Addressing prison population pressures, the DOC contracted with county jails to board offenders.
A sharp increase in the manufacture and use of methamphetamine led to a boom in the prison population. By January 1, 2005, the number of meth-related offenders in DOC facilities reached 1,087 -- a nearly 800 percent increase from the 139 incarcerated on January 1, 2001.
In accordance with state statute and consistent with the naming of state-operated correctional facilities, Thistledew Camp was renamed the Minnesota Correctional Facility-Togo. During the year, the camp also celebrated its 50th anniversary.
The Minnesota Legislature enacted mandatory life sentences without the possibility of parole for some criminal sexual conduct cases. Lawmakers also created the conditional release program for non-violent drug offenders.
The InnerChange Freedom Initiative (IFI) unit for female offenders opened at the MCF-Shakopee.
The legislature expanded conditional release time for sex offenders and added lifetime conditional release for certain sex offenders. Conditional release time is an extended period of supervision, during which the offender is under the authority of the commissioner of corrections.
A walk-away from the Stillwater minimum-security unit that resulted in a fatal car crash led to use of electronic monitoring for all minimum-security offenders.
A comprehensive study of the department’s Challenge Incarceration Program (boot camp) found that the program reduces recidivism and saves taxpayer dollars.
The department created a Reentry Unit to address the needs of the growing number of offenders released from prison.
The MCF-Oak Park Heights celebrated its 25th anniversary.
The warden’s house at the MCF-Stillwater was dedicated the Jack & Adelle Young Conference Center. The Youngs were the last family to live in the home when Jack was warden from 1968-1971. He served as corrections commissioner from 1979-1982.
The Minnesota Comprehensive Offender Reentry Plan (MCORP) began in collaboration with Dodge/ Fillmore/Olmsted; Hennepin; and Ramsey Counties. The initiative uses evidence-based best practices to develop case plans for offenders both inside the institution and after release.
Staff at the MCF-Stillwater thwarted an escape attempt through discovery of an underground tunnel in the facility’s industry area. Four inmates were found to be involved in the escape attempt.
The first k-building opened at Faribault. The living unit is one of four planned as part of a major expansion project at the facility. The project also included renovation of program space and a remodel of the long-term care unit.
The religious resource center at the MCF-Oak Park Heights was dedicated in honor of Frank Wood who served as the first warden of the facility when it opened in 1982 and commissioner of corrections from 1993-1996.
Production of Minnesota license plates moved from the MCF-St. Cloud to Rush City. The move reflected St. Cloud’s focus as a reception and intake facility and Rush City’s industry focus. It also incorporated a change from embossed plates to flat-plate digital printing technology.

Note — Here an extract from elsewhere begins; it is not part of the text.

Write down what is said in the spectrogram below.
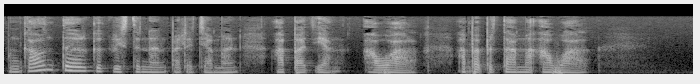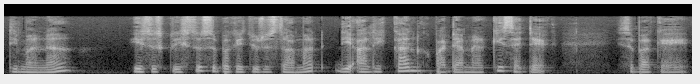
mengcounter kekristenan pada zaman abad yang awal, abad pertama awal di mana Yesus Kristus sebagai juru selamat dialihkan kepada Melkisedek sebagai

License plate production began at the MCF-Rush City in 2008
A new segregation unit opened at the MCF-Stillwater. The 150-bed unit provides a safer, more functional and energy-efficient means of supervising offenders who must be segregated from the general population. The $19.6 million building features solid doors, electronic locking, and wider hallways.
A $5.375 million addition to the Monahan living unit opened at the MCF-Shakopee. The project added 92 beds and provides programming space for group therapy and chemical dependency treatment.
Created by the legislature in 1959, the DOC recognized its 50th anniversary of correctional services.
Due to a major expansion project, the MCF-Faribault became the state’s largest prison with 1,583 inmates, surpassing Stillwater 1,454 (01/09). At completion, the project nearly doubled the facility’s capacity to approximately 2,000 offenders.
The MCF-Faribault celebrated its 20th anniversary.
A new addition to the Walter Maginnis High School at the MCF-Red Wing nearly doubled the size of the building in order to house vocational programs and place all education activities under one roof.